POSTED: February 22 2021
Hiding mental ill-health

Hiding mental ill-health

Employers will need to be more vigilant as a new report highlights that Employees are hiding mental health conditions from managers during the pandemic. Just 14% surveyed had revealed mental health concerns to their managers, with a third telling no one.

Employees are keeping silent about their mental health conditions at work during the global pandemic, despite the fact that work has been a contributing factor for many, new research from Bupa and Business in the Community (BITC) has found.
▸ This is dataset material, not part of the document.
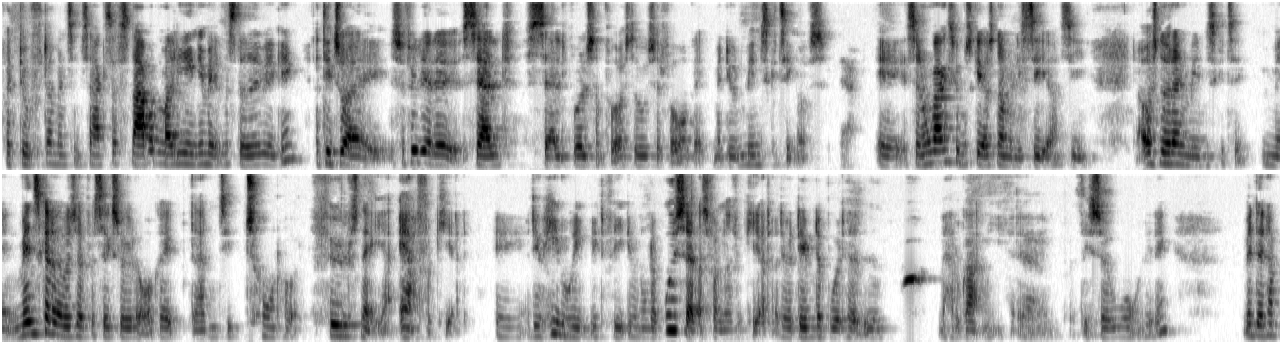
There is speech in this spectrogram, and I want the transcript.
fordufter, men som sagt, så snapper den mig lige ind imellem stadigvæk. Ikke? Og det tror jeg, selvfølgelig er det særligt, særligt voldsomt for os, der er udsat for overgreb, men det er jo en mennesketing også. Ja. Øh, så nogle gange skal vi måske også normalisere og sige, der er også noget, der er en mennesketing. Men mennesker, der er udsat for seksuelle overgreb, der er den tit tårnhøj. Følelsen af, at jeg er forkert. Øh, og det er jo helt urimeligt, fordi det var nogen, der udsatte os for noget forkert, og det var dem, der burde have viden, hvad har du gang i? Ja, det er så uordentligt, ikke? Men den har,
The study of 3,614 employees by Business in the Community in partnership with Bupa and the BITC Wellbeing Leadership Team found that just 14% of workers disclosed to their manager that they were suffering from a mental health issue. And a third (30%) of people who have experienced work-related mental ill-health have told no one, with men significantly more likely to keep their condition a secret (35%) compared with women (26%).

Even during a global pandemic, work-related pressure was identified as the most common cause of mental health issues (51%), while another 35% put symptoms down to workload, long hours, and not taking enough leave. A third (31%) of participants said that their mental ill-health was caused by not being supported in their role, potentially an indication of their reluctance to share their circumstances.
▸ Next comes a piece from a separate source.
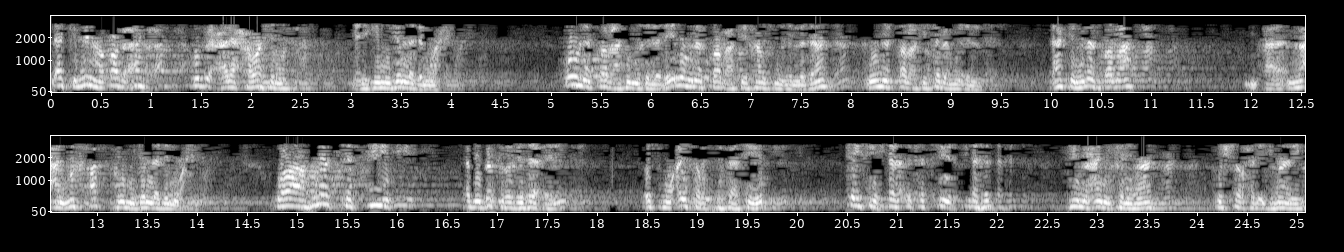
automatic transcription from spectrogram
لكن منها طبعة طبع على حواشي المصحف يعني في مجلد واحد. وهناك طبعة في مجلدين وهناك طبعة في خمس مجلدات وهناك طبعة في سبع مجلدات. لكن هناك طبعة مع المصحف في مجلد واحد. وهناك تفسير أبي بكر الجزائري اسمه أيسر التفاسير. كيفية تفسير سهل في معاني الكلمات والشرح الإجمالي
Mark Allan, Commercial Director at Bupa UK Insurance said: “Although mental health has come to the fore during the global pandemic, and addressing these issues is a priority for many businesses, the research shows that a good number of employees feel uncomfortable turning to their manager for help. Whilst businesses around the country are focused on creating cultures that are open about mental health it can be difficult for workers, especially when working remotely, to have these kinds of complex conversations.

Encouragingly, although 41% of workers experienced work-related mental health symptoms in the last year, almost two thirds believe that their employer has recognised the challenges posed by COVID-19. Half (50%) feel that their organisation has good mental health support, so whilst COVID-19 has increased the amount of mental health issues experienced on the whole, only 9% of respondents felt that a lack of support during COVID-19 had caused mental health issues related to work.

In line with these findings BITC and Bupa are encouraging organisations to continue to prioritise employee wellbeing as workers face more uncertainty as the pandemic continues.

Louise Aston, Wellbeing Director at Business in the Community, said: “Businesses need to be aware that excessive workplace pressure and workload may be causing mental health issues. When we are at work, we don’t expect to be physically injured and nor should our mental health be harmed. This inequality needs to be addressed by employers protecting mental health and safety and enhancing the wellbeing of everyone through better ways of working. Now is the time to prioritise wellbeing for all by enshrining ways of working that tackle the systemic root causes of poor mental health, create cultures of trust and belonging, where everyone feels safe to speak up and be actively listened to.

If you need more support in looking after your employees then advo can help. Email to start a conversation.


You can view the Bupa & Business in the Community in partnership research here.

You can read Bupa’s press release in full here including steps they are taking for their members to improve access to mental health support.